Wayne Tessels - Bol d'Or
Hey ChromeBurner fans!
As you may have seen on Social Media, Eurosport or maybe somewhere else, I’ve had a very busy but beautiful end to the 2019 season. After our home race at TT Assen, I worked for a few days and then headed off to Paul Ricard, to then drive from southern France to Hockenheim in Germany. Hereby we really experienced everything … what an adventure!
Our preparation for the Bol d’Or, the first round of the Endurance World Championship, started much earlier. To compete in such a ride, you need to be physically and mentally fit, as it requires a lot of strength and energy. Together with Raymon from Fitfactorij, we focused on this and adjusted our training sessions accordingly to be as prepared as possible. By nature, I’m luckily more of an endurance athlete rather than a sprinter, which can be a huge advantage in competitions like this. It’s quite a switch from competing in the IDM Supersport on the Yamaha R6 to the World Endurance Fireblade. First, I now get 10litres & 70hp more, but I’m also going from 2 x 16 laps to 8 or 9 stints of about 28 laps. So, the Bol d’Or would consist of a whole IDM season in one weekend of competition laps.
The race weekend started for me and my father on Sunday afternoon, when we – after the MotoGP of course – headed off to Le Castellet. A car ride of about 1300 kilometres that we split in two. On Monday we arrived at the immense circuit of the ex of Formula 1 chief Bernie Eclestone. I can assure you, if you enter a divorce and you’re dividing your assets, this isn’t a bad deal! The track is 5.8 km long with a very long straight holding an Endurance World Championship record speed of 349km/h. The reunion with the RAC41 team was great, even though communication is namely non-verbal due to a small language barrier (lots of hand movements involved!). Our evening mainly consisted of arranging things before we were able to partake in practice sessions on Tuesday.
It had been a few months since I had driven the 1000cc bike, but I was able to get used to it again quite quickly. My teammate Guillaume had further developed the engine during the French Superbike championship races, which was highly noticeable. For me, the focus was getting to know the track and adjusting my driving style to the Superbike, which has about 70hp more than the Supersport bike I rode during the German championship for SWPN. We were able to end the day well and knew that we needed to improve the performance of the engine to close the gap between us and the fastest lap time, but for day 1 we were not dissatisfied.
Wednesday traditionally consists of registration, media and inspection … for me a boring affair to be honest. It took almost 2 hours just to inspect my Hero suits and Shoei helmets – mainly since the French officials do not say no to une baguette or un café during working hours. Fortunately, we were back up to speed Thursday, and after some problems during qualifying with the tyres, we managed to improve and were ready for Saturday’s race … which was going to be memorable! In the meantime, the weather went from 25°C and sun to rain, wind and cold. My teammate Maxime was less happy on the wet French asphalt and after consultation with each other and team management, we decided that Guillaume and I would ride double stints whilst the asphalt remained wet. That meant stints of about 2 hours followed by 2 hours of rest, during which we needed to change, shower, eat, get a massage and get some rest.
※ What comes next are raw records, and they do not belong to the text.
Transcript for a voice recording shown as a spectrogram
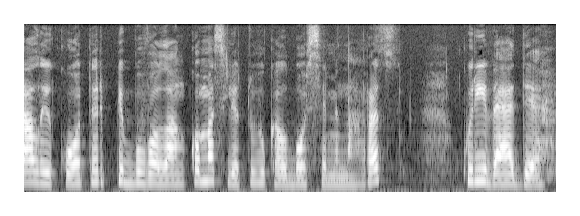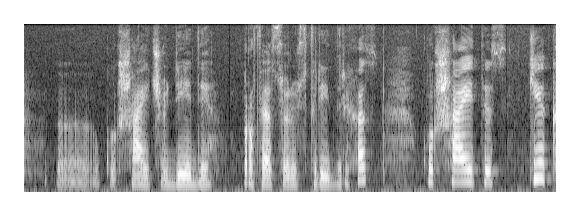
tą laikotarpį buvo lankomas lietuvių kalbos seminaras, kurį vedė e, Kuršaičio dėdė profesorius Friedrichas Kuršaitis. Kiek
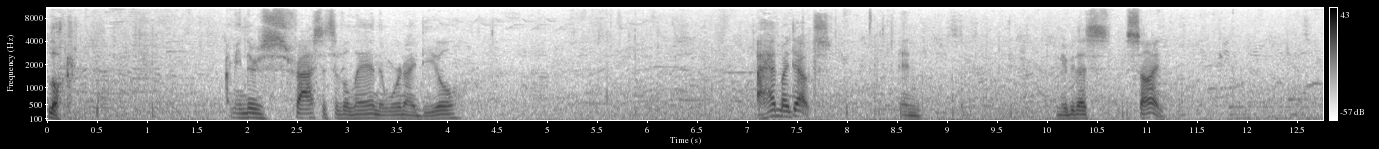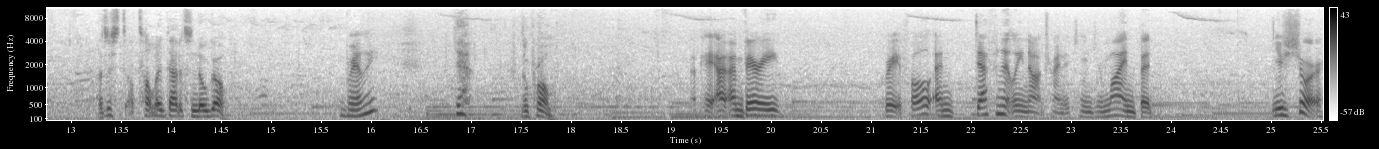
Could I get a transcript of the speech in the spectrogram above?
Look, I mean, there's facets of the land that weren't ideal. I had my doubts, and maybe that's a sign. I'll just, I'll tell my dad it's a no-go. Really? Yeah, no problem. Okay, I- I'm very grateful and definitely not trying to change your mind, but you're sure?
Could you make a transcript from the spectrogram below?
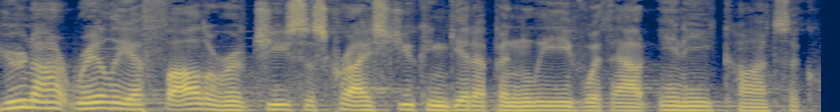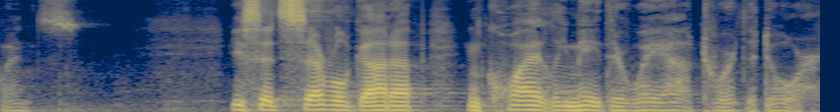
you're not really a follower of Jesus Christ, you can get up and leave without any consequence. He said several got up and quietly made their way out toward the door.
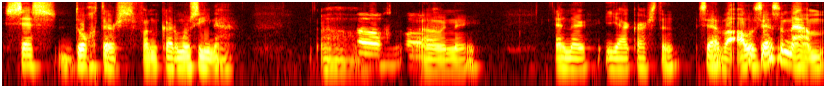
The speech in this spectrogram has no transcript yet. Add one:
zes dochters van Carmosina. Oh, Oh, oh nee. En eh, ja, Karsten, ze hebben alle zes een naam.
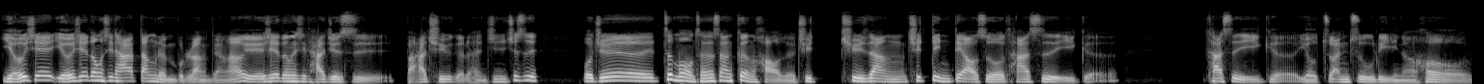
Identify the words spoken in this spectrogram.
有一些有一些东西它当仁不让这样，然后有一些东西它就是把它区隔的很清楚。就是我觉得这某种程度上更好的去去让去定调说，它是一个，它是一个有专注力，然后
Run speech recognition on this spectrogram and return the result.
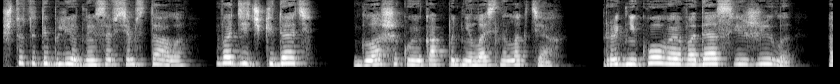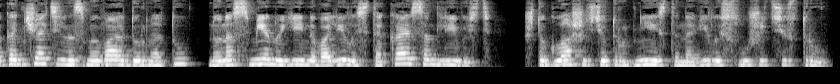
«Что-то ты бледная совсем стала. Водички дать?» Глаша кое-как поднялась на локтях. Родниковая вода освежила, окончательно смывая дурноту, но на смену ей навалилась такая сонливость, что Глаше все труднее становилось слушать сестру.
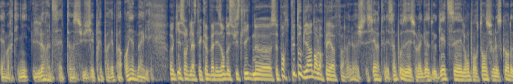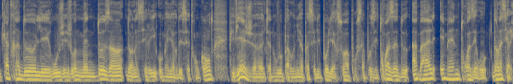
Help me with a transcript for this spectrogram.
et à Martigny le 27. Un sujet préparé par Oriane Bagli. Ok, sur glace, les clubs valaisans de Swiss League ne se portent plutôt bien dans leurs playoffs. Le HCCR est allé s'imposer sur la glace de Getze, l'emportant sur le score de 4 à 2. Les rouges et jaunes mènent 2 à 1 dans la série au meilleur des 7 rencontres. Puis Viège est à nouveau parvenu à passer l'épaule hier soir pour s'imposer 3 à 2 à Bâle et mène 3-0 dans la série.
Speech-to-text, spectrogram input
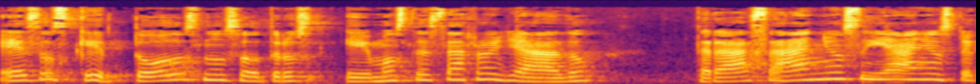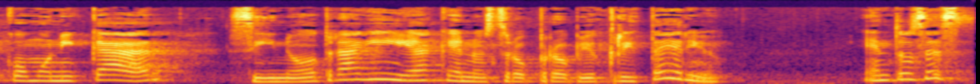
Esos que todos nosotros hemos desarrollado tras años y años de comunicar sin otra guía que nuestro propio criterio. Entonces,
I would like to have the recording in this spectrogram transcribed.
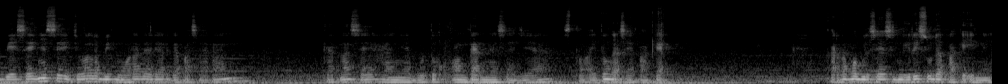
biasanya saya jual lebih murah dari harga pasaran karena saya hanya butuh kontennya saja. Setelah itu nggak saya pakai. Karena mobil saya sendiri sudah pakai ini.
After a good night’s sleep, Guillaume got off to a good start on the wet track and we managed to maintain our position around the top 5. Our strategy was to keep it steady and keep eyes one the competition during the first 12 hours and make our move during the second half. After 2 hours, Guillame came off the engine soaked, and I could give the Fireblade full throttle. However, a safety car entered the track within two laps. It was raining so hard by that point that I could feel it on my skin despite a very sturdy suit. After almost half an hour behind the safety car, the race was stopped. A good decision as there was little visibility on the long straight and we were troubled by aquaplaning which is not entirely advisable when reaching a speed of 300+ km/h. After waiting, it became clear that we would restart the next day at 6am. From then on it was quickly warming up, massaging, eating and straight off to bed as I would be starting this time round.
On Sunday morning we were immediately confronted with a lighting issue, causing us to lose 2 laps, but I knew there was still a lot of the race to go and I would be able to give it my all in the upcoming stints. After a strong stint of 2 hours in the rain, I managed to make headway. Guillaume also managed to keep it up and we were now in the top 15. For the last 4 hours the race track was dry, and we went as fast as we could. Due to tight lap times and great teamwork, we even achieved 9th place in the last hour! There was a big sense of relief within the team, our placement was certainly not handed to us on a silver platter, and we had to work very hard for it. From the catering team to the engineers and fuel men. We made it … despite the challenges that presented themselves to us along the way, and we achieved a top 10 ranking!
Until next time,
Wayne TesselsChromeBurner Racer.